Sunday, September 02, 2018

The Brightest Fell by Seanan McGuire

Title: The Brightest Fell
Author: Seanan McGuire
Genre: Urban Fantasy
Series: October Daye # 11

Hardcover, 368 Pages
Publication: September 5, 2017 by DAW

Source: I received a review copy from the publisher in exchange for a honest review.


For once, everything in October “Toby” Daye’s life seems to be going right. There have been no murders or declarations of war for her to deal with, and apart from the looming specter of her Fetch planning her bachelorette party, she’s had no real problems for days. Maybe things are getting better.

Maybe not.

Because suddenly Toby’s mother, Amandine the Liar, appears on her doorstep and demands that Toby find her missing sister, August. But August has been missing for over a hundred years and there are no leads to follow. And Toby really doesn’t owe her mother any favors.
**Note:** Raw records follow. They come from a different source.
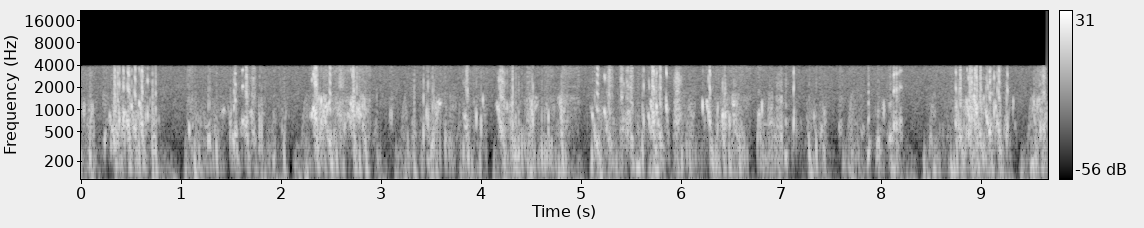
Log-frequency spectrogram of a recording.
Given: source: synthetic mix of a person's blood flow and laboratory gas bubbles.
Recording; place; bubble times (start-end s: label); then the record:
Doppler ultrasound of blood flow; precordium
0.00-0.17 s: bubbles
0.23-0.81 s: bubbles
1.06-2.10 s: bubbles
2.29-2.92 s: bubbles
3.08-3.15 s: bubbles
3.25-3.77 s: bubbles
3.81-4.09 s: bubbles
4.15-5.01 s: bubbles
5.09-6.17 s: bubbles
6.21-6.72 s: bubbles
6.78-7.21 s: bubbles
7.26-7.49 s: bubbles
7.58-7.64 s: bubbles
7.67-8.25 s: bubbles
8.47-9.38 s: bubbles
9.51-9.68 s: bubbles
From the record:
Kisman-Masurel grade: 333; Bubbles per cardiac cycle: rolling drumbeat, 9 or more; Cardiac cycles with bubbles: 50 to 99%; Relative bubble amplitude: loud (0.450 to 0.775); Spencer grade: 3 (all of the cardiac periods contain showers or single bubble signals, but not dominating or overriding the cardiac motion signals); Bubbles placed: anywhere in the cardiac cycle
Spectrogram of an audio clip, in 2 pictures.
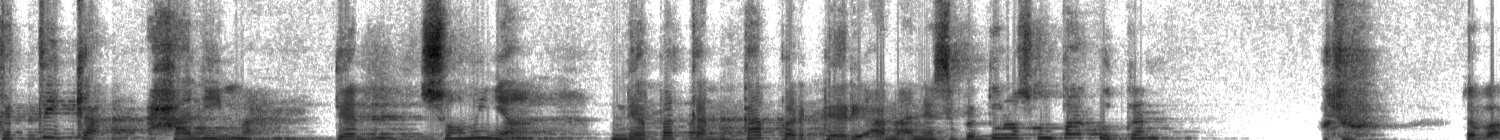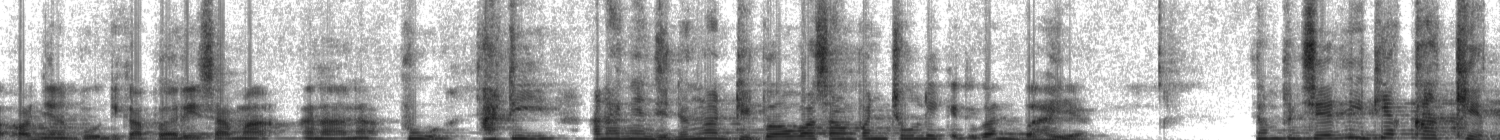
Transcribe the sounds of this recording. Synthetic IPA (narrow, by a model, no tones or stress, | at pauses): kət̪ikahalima̰hd̥ansuamiɲaməndapat̪̚kankabardaɾianak̚ɲasəpərt̪it̪ulɔsmʊŋt̪akʊt̪̚kan | ɔdɔh | t͡ʃobaʔkalod͡ʒənəbuʔdikabaɾisamaːnakanak̚b̥ut̪adianak̚ɲad͡ʒənəŋandibawasamapəɲt͡ʃulɪkit̪ukanbaɦaja | d̥anpərd͡ʒadidiakaɡɛt̪̚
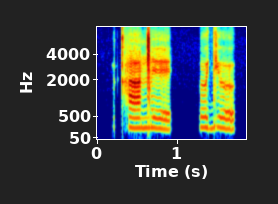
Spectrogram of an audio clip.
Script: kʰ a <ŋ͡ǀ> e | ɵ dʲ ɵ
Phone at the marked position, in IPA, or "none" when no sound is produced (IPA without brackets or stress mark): ŋ͡ǀ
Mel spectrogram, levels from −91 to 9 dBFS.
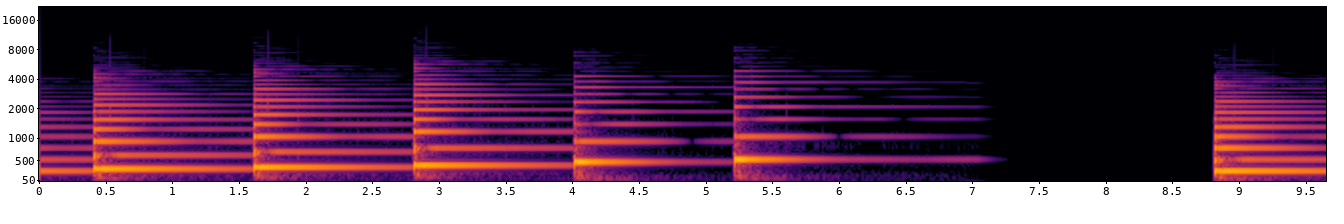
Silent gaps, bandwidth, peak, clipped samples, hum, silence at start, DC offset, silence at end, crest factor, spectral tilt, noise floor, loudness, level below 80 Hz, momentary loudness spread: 7.25-8.79 s; 6 kHz; -4 dBFS; under 0.1%; none; 0 s; under 0.1%; 0 s; 16 dB; -7 dB/octave; -53 dBFS; -18 LUFS; -64 dBFS; 16 LU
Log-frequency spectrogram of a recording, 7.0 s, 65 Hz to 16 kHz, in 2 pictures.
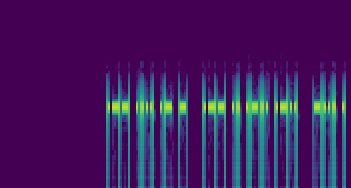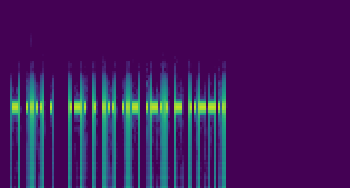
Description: Morse code, heard as a keyed tone, about 50 wpm, 700 Hz. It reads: WHAT WILL BE THE RESULT?
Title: Sentences from Top 700 Words 50wpm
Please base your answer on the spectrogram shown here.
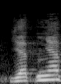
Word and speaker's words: yajna: Yatnya tulisannya yajna ayah bunda, tapi membacanya yatnya.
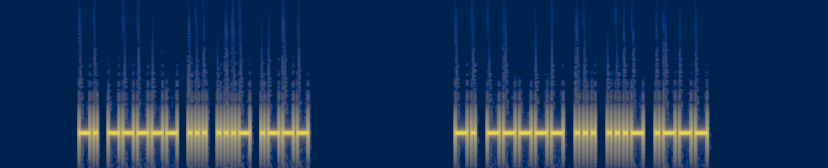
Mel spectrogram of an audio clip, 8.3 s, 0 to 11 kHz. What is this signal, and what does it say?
Morse code, heard as a keyed tone, about 32 wpm, 700 Hz. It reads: N0SVJ N0SVJ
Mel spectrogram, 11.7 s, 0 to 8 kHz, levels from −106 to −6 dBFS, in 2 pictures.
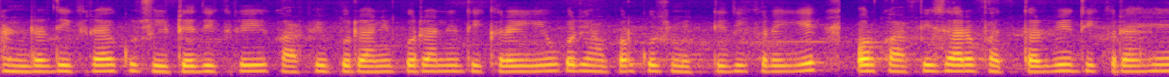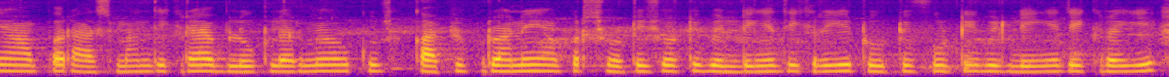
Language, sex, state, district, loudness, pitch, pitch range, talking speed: Hindi, female, Uttarakhand, Tehri Garhwal, -21 LUFS, 230 Hz, 225-240 Hz, 280 wpm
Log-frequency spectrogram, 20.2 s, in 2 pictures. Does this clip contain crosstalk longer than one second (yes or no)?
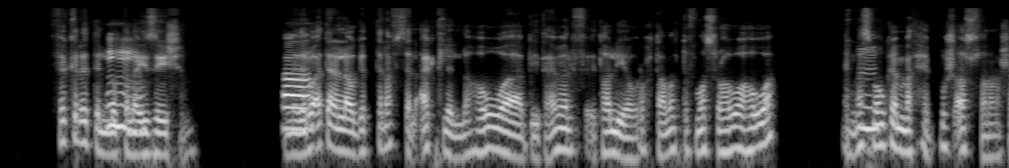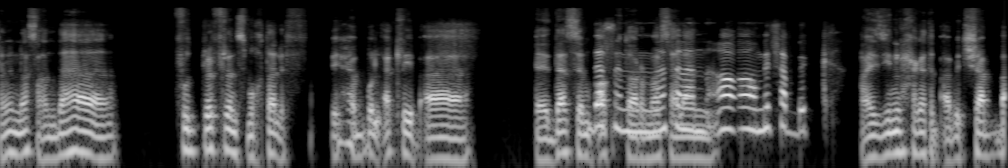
yes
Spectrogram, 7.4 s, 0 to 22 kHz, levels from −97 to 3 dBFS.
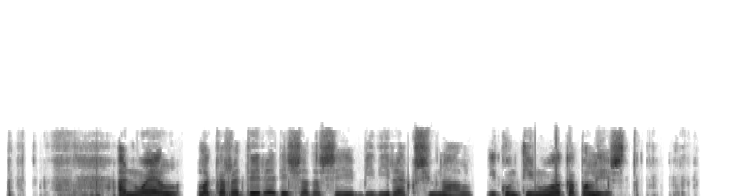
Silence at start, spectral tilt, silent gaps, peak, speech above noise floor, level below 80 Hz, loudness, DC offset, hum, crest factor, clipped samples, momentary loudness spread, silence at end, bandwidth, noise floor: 0.55 s; -5.5 dB/octave; 1.83-1.96 s, 4.74-4.86 s; 0 dBFS; 24 dB; -56 dBFS; -19 LUFS; under 0.1%; none; 18 dB; under 0.1%; 11 LU; 1.15 s; 7.8 kHz; -42 dBFS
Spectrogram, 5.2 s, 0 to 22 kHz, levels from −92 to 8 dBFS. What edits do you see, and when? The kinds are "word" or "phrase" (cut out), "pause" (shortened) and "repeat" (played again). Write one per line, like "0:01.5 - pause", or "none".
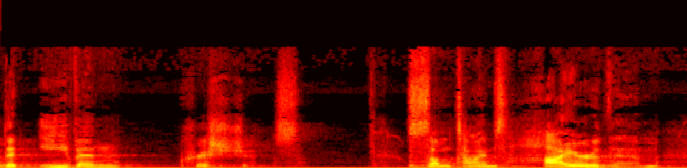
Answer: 0:03.1 - word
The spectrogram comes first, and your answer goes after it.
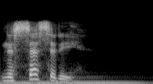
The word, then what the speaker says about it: necessity: the word necessity so our stress is right here necessity okay woman there you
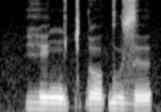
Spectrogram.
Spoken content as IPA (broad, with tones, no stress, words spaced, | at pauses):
ɦe˦ŋə˧c ɗɔ˧ ɠu˦zə˨˦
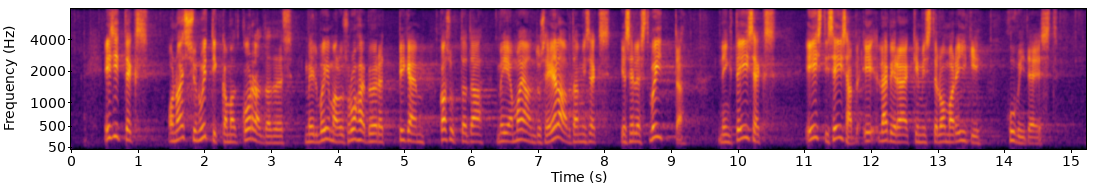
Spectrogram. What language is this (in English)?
Estonian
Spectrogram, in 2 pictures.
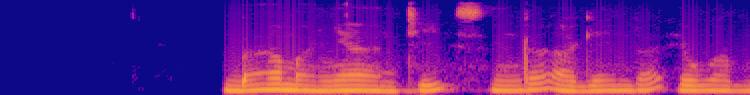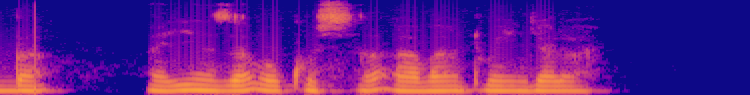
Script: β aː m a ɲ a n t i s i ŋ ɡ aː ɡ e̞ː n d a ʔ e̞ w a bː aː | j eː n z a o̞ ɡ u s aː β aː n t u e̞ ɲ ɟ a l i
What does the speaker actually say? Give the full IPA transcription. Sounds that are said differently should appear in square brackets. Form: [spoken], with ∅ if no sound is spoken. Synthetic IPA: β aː m a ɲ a n t i s [iː] ŋ ɡ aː ɡ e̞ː n d a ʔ e̞ w a bː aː | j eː n z a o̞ [k] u s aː β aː n t u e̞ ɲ ɟ a l [a]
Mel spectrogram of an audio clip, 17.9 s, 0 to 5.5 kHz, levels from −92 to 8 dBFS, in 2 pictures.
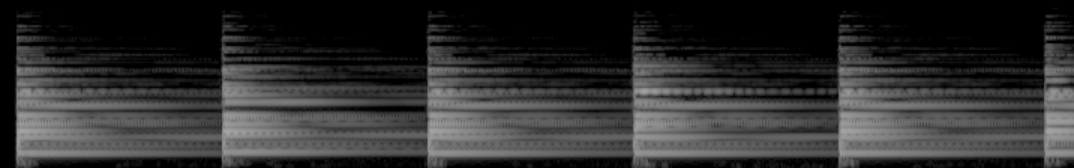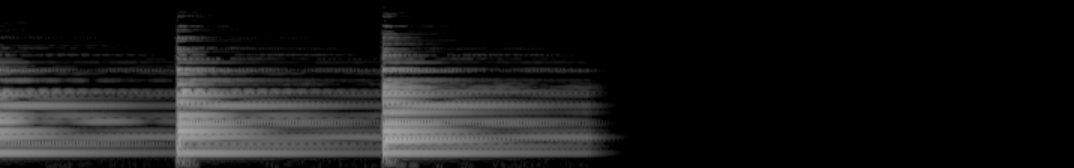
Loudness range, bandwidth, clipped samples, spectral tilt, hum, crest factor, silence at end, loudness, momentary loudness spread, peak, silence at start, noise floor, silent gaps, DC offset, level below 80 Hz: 3 LU; 4.5 kHz; under 0.1%; -4 dB/octave; none; 22 dB; 4 s; -34 LUFS; 22 LU; -16 dBFS; 0.15 s; -60 dBFS; none; under 0.1%; -78 dBFS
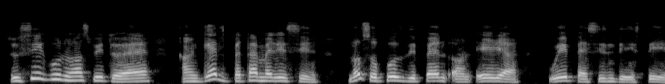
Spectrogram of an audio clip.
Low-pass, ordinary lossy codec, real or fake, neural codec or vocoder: 7.2 kHz; none; fake; codec, 16 kHz, 8 kbps, FreqCodec, smaller model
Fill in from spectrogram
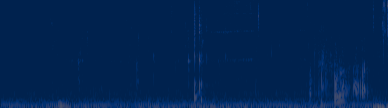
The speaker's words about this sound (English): Excuse me, I needed another sip.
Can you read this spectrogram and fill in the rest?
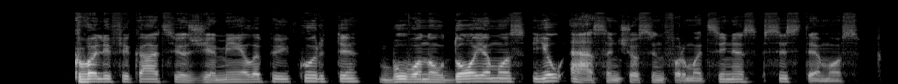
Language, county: Lithuanian, Utena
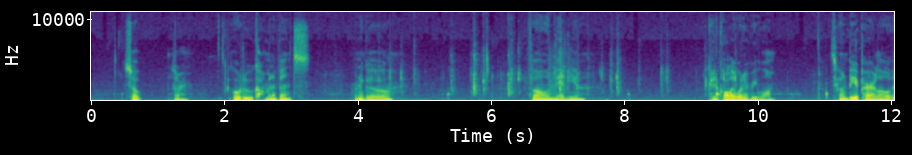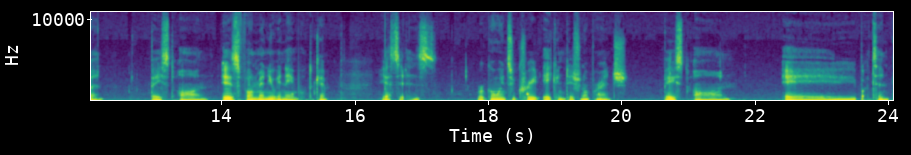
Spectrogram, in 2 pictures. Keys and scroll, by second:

Then Amandine starts taking hostages, and refusal ceases to be an option.
The synopsis of the 11th book in the October Daye series doesn’t leave a lot to be desired. Amandine, October’s mother shows up to her house to force her to look for her sister August who has been missing for over a century and to make sure she complies she takes Tybalt and Jazz as collateral. October ends up teaming up with her nemesis and stepfather Simon; and thus begins the search.

The theme of missing children seems to be always prevalent in the October Daye series and I wonder if McGuire has run out of ideas? It’s either missing children, drug, politics or war. I would really like to see something different for a change. 

This is the first time we actually see Amandine and she’s a despicable character as I imagined. I hated her and how she treated October. She constantly contradicted herself treating like October isn’t her daughter yet expects October to respect and treat her like a mother. Nope. And she comes into October's house making unreasonable demands and takes her people! And then there’s Simon. We met Simon in one of the previous book but didn’t really get to know him. We finally learn more about Simon and why he did the things he did. He was a pleasant surprise. I feel like I initially misjudged him and actually enjoyed Simon and October’s interaction. However, the ending was not pleasant for Simon. And finally, readers will meet August, October’s sister. I didn’t recall she had a sister. Nor did I like her. She’s a typical spoiled and entitled pure-blood and I could care less about her and thought she was better staying lost.

In my opinion the plot was weak and did nothing to move the series forward. But I did enjoyed everything but the beginning (Amandine taking hostages) and the end (Bratty August making demands to find Simon and the outcome with Jazz and Tybalt). I’m not sure where McGuire is taking this series in this new arc, but so far it’s not so good. The series is about to go onto it’s 12th novel and it clearly shows. The overall story-line is getting a bit stale and the books are overflowing with recapping. Again, we are too far into the series to be recapping every single detail for every character. If McGuire took out the recapping the book would be significantly shorter. I hope she fixes this issue.